EURO NEWS: Talking Turkey

Despite a turbulent six months which has seen Turkey endure a number of terrorist attacks, a military coup attempt and the imposition of sanctions by Russia, the country’s private real estate market and economy are showing “extreme resilience,” according to experts.

The failed coup d’état, which happened on July 15, triggered worldwide concern about the stability of a country that many believe will be key to Europe’s future trade relationships with Asia and the Middle East.

Frank RoccoGrande, partner at Istanbul-based private real estate firm BLG Capital, has been based in the Turkish capital since before the global financial crisis. He believes it is difficult to pinpoint exactly how much damage the attempted military coup actually caused to the real estate market.

“Foreign investor sentiment was already cautious towards Turkey because of the multiple terrorist events over the last 12 months. The time between the Ataturk airport terrorist attack and the attempted military coup was approximately three weeks so it’s very hard to tease out precisely what impact the attempted military coup had on real estate,” said RoccoGrande.

“So what has happened since then? The Turkish government has issued a state of emergency and it has worked very hard to let the markets know that Turkey is a safe place for foreign investors,” he added. “As a manager of foreign institutional capital, I am pleased with what the government is doing. I live in Istanbul and day to day life hasn’t changed, it is business as usual.”

Despite the country’s problems, there are positives, according to Roccogrande. Turkey’s gross domestic product is still forecasted to grow by 3.3 percent for 2016, according to the OECD, which is ahead of most European countries. The original GDP projection for 2016, prior to the attempted coup and attacks, was 4 percent. But, he added, economists have predicted an increase in GDP growth of between 3.5 percent and 4 percent for 2017.

RoccoGrande believes the country’s real estate market, which has historically been dominated by domestic investors that have lived through several coups, still has many positive aspects which have already attracted some big names.

“The geopolitical situation means domestic Turkish investors have paused and possibly retracted a little,” he said. “This opens up opportunities for patient long-term capital investors that want to come in at a good point in the cycle, such as private equity players like ourselves or sovereign wealth funds like GIC. Blackstone has also made major acquisitions in the Turkish market in recent years,” he added.

Henry Morris, managing director and head of Europe at Denver-based private real estate firm Amstar, which has invested in Turkey, suggests the country’s entrepreneurial spirit and resilience as well as its population demographics are helping to drive the economy.

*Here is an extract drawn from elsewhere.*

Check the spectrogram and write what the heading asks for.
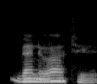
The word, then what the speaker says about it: Vanuatu: I've tried I think that's the way you pronounce it vanu Vanuatu yeah yeah maybe this yeah so uh land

“A lot of things that people read are on the macro level, which understandably would give people concerns, but from an operational point of view, people still need to go out and buy products and Turks are entrepreneurial people and they like to spend their disposable income, so these factors work well for consumer-led sectors like retail and residential,” added Morris.

“Speaking purely about demographics, about half the population is under the age of 32,” he added. “There are some very big cities where Amstar has the only shopping center, and these centers are full. Despite the country’s challenges, turnover and footfall continue to increase.”

The executive said that Turkey has long-term demographic benefits, a globally strategic location, and a sizable and hard working population, which all lead it to be a resilient economy with continued GDP growth projected this year.

“When you put all these together, it creates economic growth and the government, whatever you think of them, spends a huge amount money on infrastructure, such as the new airport, which will be one of the largest in the world.”

A report by UK property firm Knight Frank has suggested that while there might be a short-term hit for the Turkish economy following the failed coup, the underlying market fundamentals of strong demand set against low supply mean the country’s long-term outlook remains positive.